Science and technology are embedded in virtually every aspect of modern life. As a result, people face an increasing need to integrate information from science with their personal values and other considerations as they make important life decisions about medical care, the safety of foods, what to do about climate change, and many other issues. Communicating science effectively, however, is a complex task and an acquired skill. Moreover, the approaches to communicating science that will be most effective for specific audiences and circumstances are not obvious. Fortunately, there is an expanding science base from diverse disciplines that can support science communicators in making these determinations.

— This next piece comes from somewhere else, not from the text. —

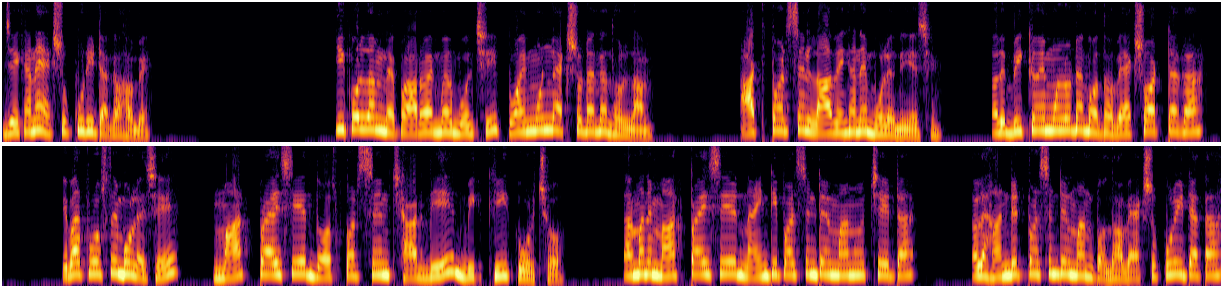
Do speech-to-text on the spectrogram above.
যে এখানে একশো কুড়ি টাকা হবে। কি করলাম দেখো আরও একবার বলছি, ক্রয় মূল্য একশো টাকা ধরলাম। আট পার্সেন্ট লাভ এখানে বলে দিয়েছে। তাহলে বিক্রয় মূল্যটা কত হবে? একশো আট টাকা। এবার প্রশ্নে বলেছে, মার্ক প্রাইসে দশ পার্সেন্ট ছাড় দিয়ে বিক্রি করছ। তার মানে মার্ক প্রাইসের নাইনটি পার্সেন্টের মান হচ্ছে এটা। তাহলে হান্ড্রেড পার্সেন্টের মান কত হবে? একশো কুড়ি টাকা।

Communicating Science Effectively offers a research agenda for science communicators and researchers seeking to apply this research and fill gaps in knowledge about how to communicate effectively about science, focusing in particular on issues that are contentious in the public sphere. To inform this research agenda, this publication identifies important influences – psychological, economic, political, social, cultural, and media-related – on how science related to such issues is understood, perceived, and used.
While numerous strategies have been used to educate and notify the public about potential hazards from exposure to Harmful Algal Blooms (HABs), at present there are no national guidelines or suggested outreach approaches. To raise public awareness and determine effective HAB outreach methods, two Washington State agencies and three counties in the Puget Sound region implemented several education and notification strategies. These approaches were rated for effectiveness by state and county public health and water quality professionals. At the state level, the most effective action was a three-tiered advisory posting protocol for notifying external users that was introduced to local health jurisdictions at workshops around the state. Supplemental permanent signage is recommended for lakes with blooms to overcome the time lag between HAB onset and testing/posting. The state also implements effective notification of toxicity test results through a web-based HAB database and listserv. Lake residents were best notified through electronic alerts including email and social media while mailers to lake residents were useful during initial HAB events and to gain subscribers to electronic alerts. Press releases were most valuable when used sparingly for severe blooms or for blooms in large lakes. Initial analyses of lake recreational use indicates these strategies encourage behavior change in lake users. Based on these findings, a general framework for HAB outreach and a specific notification strategy is proposed to assist other regions or agencies that are developing HAB education and notification programs.